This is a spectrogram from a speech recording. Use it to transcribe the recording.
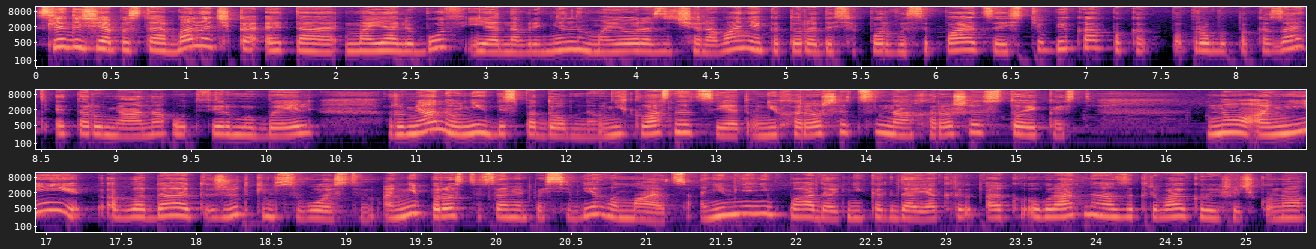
Следующая пустая баночка это моя любовь и одновременно мое разочарование, которое до сих пор высыпается из тюбика. Пока, попробую показать. Это румяна от фирмы Belle. Румяна у них бесподобные, у них классный цвет, у них хорошая цена, хорошая стойкость но они обладают жутким свойством. Они просто сами по себе ломаются. Они мне не падают никогда. Я аккуратно закрываю крышечку, но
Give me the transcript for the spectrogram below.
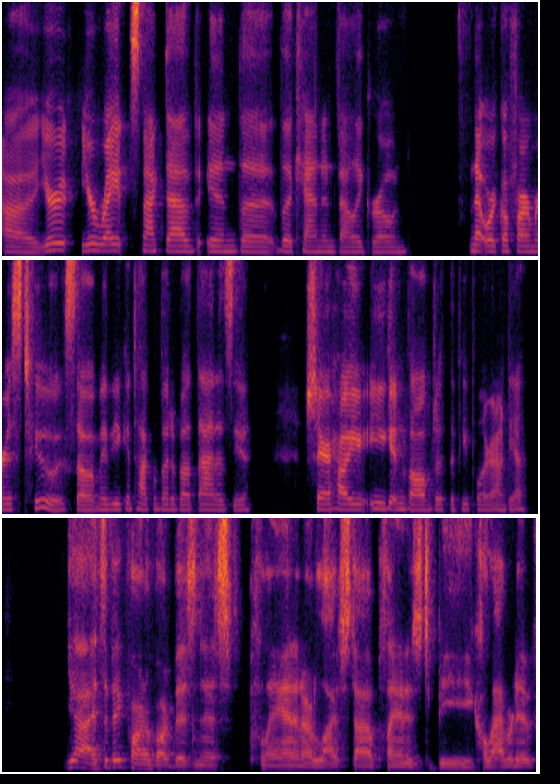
uh, you're you're right smack dab in the the Cannon Valley Grown network of farmers too. So maybe you could talk a bit about that as you share how you, you get involved with the people around you. Yeah, it's a big part of our business plan and our lifestyle plan is to be collaborative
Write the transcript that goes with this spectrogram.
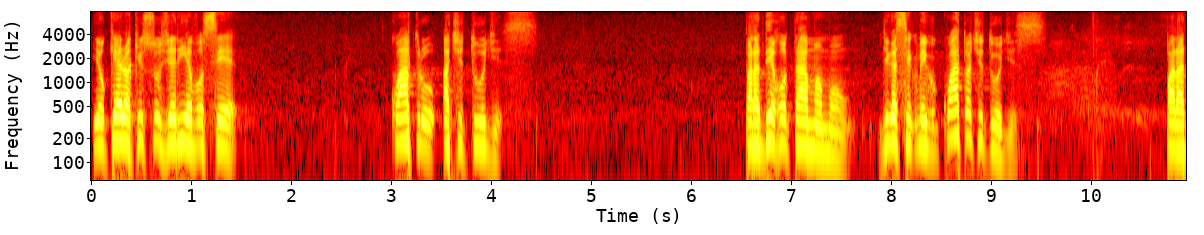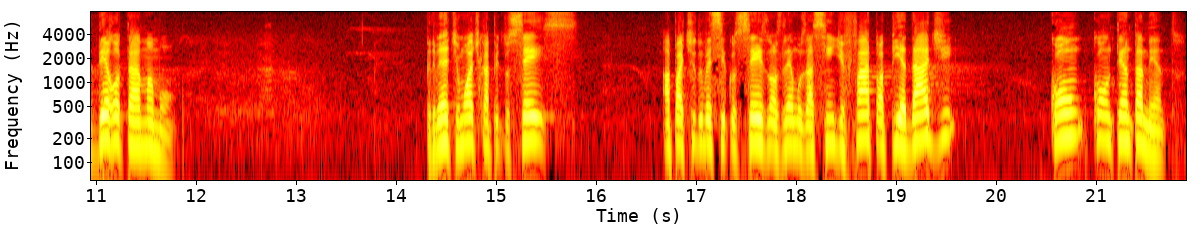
E eu quero aqui sugerir a você quatro atitudes para derrotar Mamon. Diga assim comigo, quatro atitudes para derrotar Mamon. 1 Timóteo capítulo 6, a partir do versículo 6, nós lemos assim: de fato, a piedade com contentamento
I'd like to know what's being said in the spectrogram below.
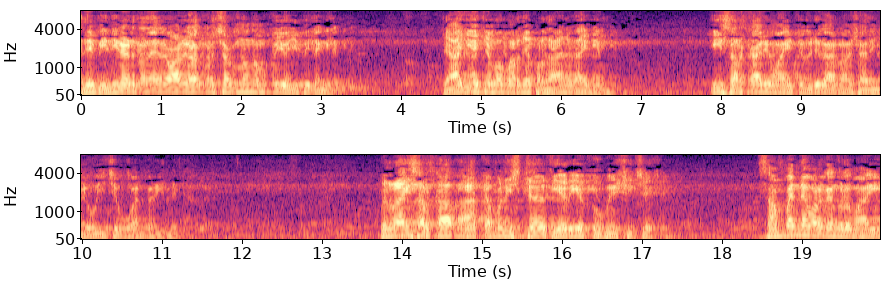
അത് വിധിയിലെടുത്ത എടുത്ത നിലപാടുകളെ കുറിച്ചൊന്നും നമുക്ക് യോജിപ്പില്ലെങ്കിലും രാജിവെച്ചപ്പോൾ പറഞ്ഞ പ്രധാന കാര്യം ഈ സർക്കാരുമായിട്ട് ഒരു കാരണവശാലും യോജിച്ചു പോകാൻ കഴിയുന്നില്ല. പിണറായി സർക്കാർ ആ കമ്മ്യൂണിസ്റ്റ് തിയറിയൊക്കെ ഉപേക്ഷിച്ച് സമ്പന്ന വർഗങ്ങളുമായി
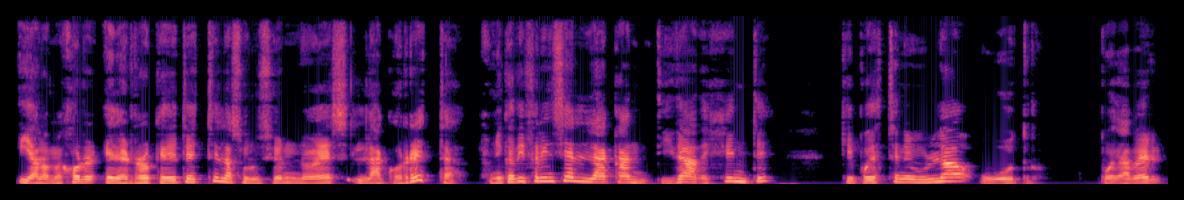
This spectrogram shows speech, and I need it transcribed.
y a lo mejor el error que detecte la solución no es la correcta. La única diferencia es la cantidad de gente que puedes tener un lado u otro. Puede haber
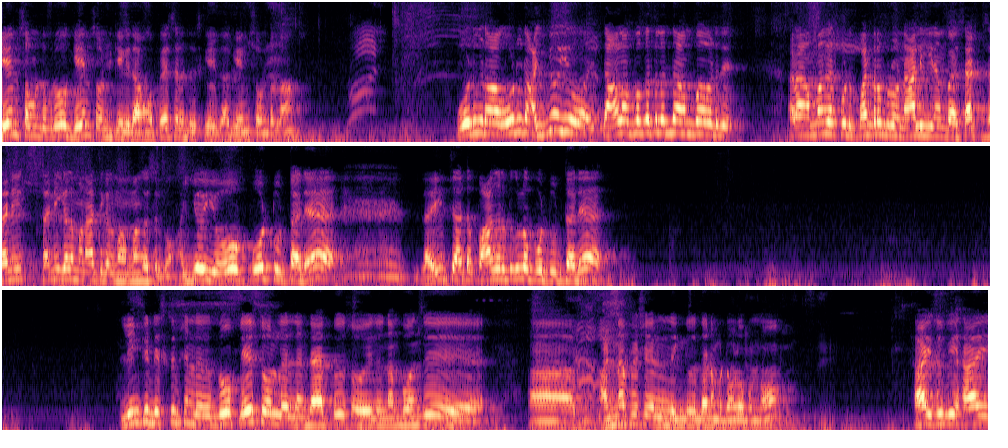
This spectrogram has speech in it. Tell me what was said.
game sound bro game sound கேட்குதா அவங்க பேசுகிறது கேட்குதா கேம் சவுண்டெல்லாம் ஓடுடா ஓடுடா. ஐயோயோ நாலா பக்கத்துலேருந்து அம்பா வருது. ஆனால் அம்மாங்கஸ் போட்டு பண்ணுறோம் ப்ரோ நாளைக்கு நம்ம சட் சனி சனிக்கிழமை ஞாயிற்றுக்கிழமை அம்மாங்கஸ் இருக்கும் ஐயோயோ போட்டு விட்டாடே. லைவ் சாட்டை பார்க்கறதுக்குள்ளே போட்டு விட்டாடே. லிங்க் டிஸ்கிரிப்ஷனில் ப்ரோ ப்ளே ஸ்டோரில் இல்லை இந்த ஆப்பு ஸோ இது நம்ம வந்து அன்அஃபிஷியல் லிங்கில் தான் நம்ம டவுன்லோட் பண்ணோம். Hi Subi hi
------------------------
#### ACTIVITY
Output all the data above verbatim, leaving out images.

#### SOLUTION TO THIS EXERCISE
This is a spectrogram from a speech recording. Use it to transcribe the recording.
Следующая пустая баночка это моя любовь и одновременно мое разочарование, которое до сих пор высыпается из тюбика. Пока, попробую показать. Это румяна от фирмы Belle. Румяна у них бесподобные, у них классный цвет, у них хорошая цена, хорошая стойкость но они обладают жутким свойством. Они просто сами по себе ломаются. Они мне не падают никогда. Я аккуратно закрываю крышечку, но
Give me the transcript for the spectrogram below.
uh, you're you're right smack dab in the the Cannon Valley Grown network of farmers too. So maybe you could talk a bit about that as you share how you, you get involved with the people around you. Yeah, it's a big part of our business plan and our lifestyle plan is to be collaborative
Write the transcript that goes with this spectrogram.
E eu quero aqui sugerir a você quatro atitudes para derrotar Mamon. Diga assim comigo, quatro atitudes para derrotar Mamon. 1 Timóteo capítulo 6, a partir do versículo 6, nós lemos assim: de fato, a piedade com contentamento
I'd like to know what's being said in the spectrogram below.
അത് വിധിയിലെടുത്ത എടുത്ത നിലപാടുകളെ കുറിച്ചൊന്നും നമുക്ക് യോജിപ്പില്ലെങ്കിലും രാജിവെച്ചപ്പോൾ പറഞ്ഞ പ്രധാന കാര്യം ഈ സർക്കാരുമായിട്ട് ഒരു കാരണവശാലും യോജിച്ചു പോകാൻ കഴിയുന്നില്ല. പിണറായി സർക്കാർ ആ കമ്മ്യൂണിസ്റ്റ് തിയറിയൊക്കെ ഉപേക്ഷിച്ച് സമ്പന്ന വർഗങ്ങളുമായി
This spectrogram shows speech, and I need it transcribed.
y a lo mejor el error que detecte la solución no es la correcta. La única diferencia es la cantidad de gente que puedes tener un lado u otro. Puede haber
This spectrogram has speech in it. Tell me what was said.
game sound bro game sound கேட்குதா அவங்க பேசுகிறது கேட்குதா கேம் சவுண்டெல்லாம் ஓடுடா ஓடுடா. ஐயோயோ நாலா பக்கத்துலேருந்து அம்பா வருது. ஆனால் அம்மாங்கஸ் போட்டு பண்ணுறோம் ப்ரோ நாளைக்கு நம்ம சட் சனி சனிக்கிழமை ஞாயிற்றுக்கிழமை அம்மாங்கஸ் இருக்கும் ஐயோயோ போட்டு விட்டாடே. லைவ் சாட்டை பார்க்கறதுக்குள்ளே போட்டு விட்டாடே. லிங்க் டிஸ்கிரிப்ஷனில் ப்ரோ ப்ளே ஸ்டோரில் இல்லை இந்த ஆப்பு ஸோ இது நம்ம வந்து அன்அஃபிஷியல் லிங்கில் தான் நம்ம டவுன்லோட் பண்ணோம். Hi Subi hi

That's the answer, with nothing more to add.